Climate change and food security - Innovations for smallholder agriculture

أكتوبر 2016

Climate change is the most compelling challenge facing the world today. It affects rural smallholders across the developing world, with effects that pose a grave threat to their own, and to the world’s food security.

Gender mainstreaming in IFAD10

أكتوبر 2016

IFAD has a well-established history of supporting gender equality and women’s empowerment. This commitment spans 25 years, from the 1992 paper, Strategies for the Economic Advancement of Poor Rural Women, to the 2003-2006 Plan of Action for Mainstreaming a Gender Perspective in IFAD’s Operations, the 2010 Corporate-level Evaluation of IFAD’s Performance with regard to Gender Equality and Women’s Empowerment by the Independent Office of Evaluation, and finally the 2012 gender policy.

In the new IFAD Strategic Framework 2016-2025, gender equality is identified as one of the five principles of engagement at the core of IFAD’s identity and values. IFAD complies with the United Nations commitments on gender mainstreaming, including the United Nations System-wide Action Plan (UN-SWAP) on gender equality and the empowerment of women.

FAO IFAD - Complementarity and cooperation

أكتوبر 2016
At a time when world attention is seized with the crises of migration and forced displacement, conflict, environmental degradation and climate change, FAO and IFAD are keenly aware that development must treat the underlying causes of desperation, inequality, and unsustainable ways of living on the planet.
FAO and IFAD have a shared vision, backed by technical expertise, which looks to the structural, longer-term causes of the scourges the world now aims to eradicate.
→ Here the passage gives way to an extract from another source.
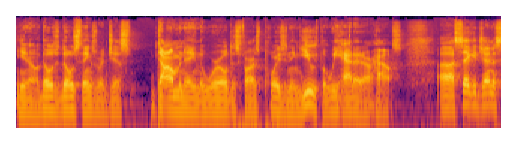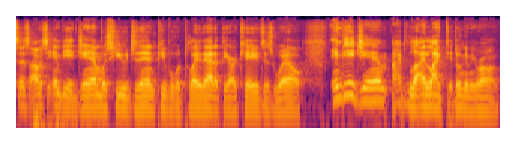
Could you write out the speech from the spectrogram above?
you know, those those things were just dominating the world as far as poisoning youth. But we had it at our house. Uh, Sega Genesis, obviously NBA Jam was huge then. People would play that at the arcades as well. NBA Jam, I, I liked it. Don't get me wrong,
Together and independently, our practices are geared toward providing sustainable solutions to food insecurity and lasting exits from the poverty trap. Together we are reaching marginalized and forgotten people who have too often been overlooked in development efforts.

Sharing a vision, achieving results: Partnership between the Netherlands and the International Fund for Agricultural Development

أكتوبر 2016
IFAD
Sharing a vision: Partnership between the Netherlands and the International Fund for Agricultural Development A joint goal: Investing in rural people, contributing to global development Rural areas of poor countries are facing both new and continuing challenges. Among these are the world’s burgeoning population, volatile food prices, environmental degradation, climate change, diversion of farmland, declining public financing and inefficient production and trade chains. Food security and rural development, therefore, are among the top priorities of the Dutch development agenda and central to IFAD’s mandate. Over the coming decades, market oriented smallholder agriculture will be crucial to fulfilling the growing demand for food and related goods and services. It will also be fundamental to raising incomes of poor people, 70 per cent of whom live in rural areas, and protecting the environment. A shared desire to
support smallholder farmers in creating this future is at the heart of the partnership between the Netherlands and IFAD.

IFAD post-2015 implementation brief 4 - Investing in Rural People

أكتوبر 2016
The importance of the rural sector for sustainable development is well recognized in the debate on the post-2015 agenda, particularly in connection with sustainable agriculture, food security and nutrition, corresponding to the second proposed Sustainable Development Goal (SDG2) drafted by the Open Working Group (OWG) this past summer. Both agriculture and more broadly rural development are, however, important also for many other SDGs related to poverty eradication, reduction of inequalities, inclusive growth, protection of ecosystems, combating of climate change and others.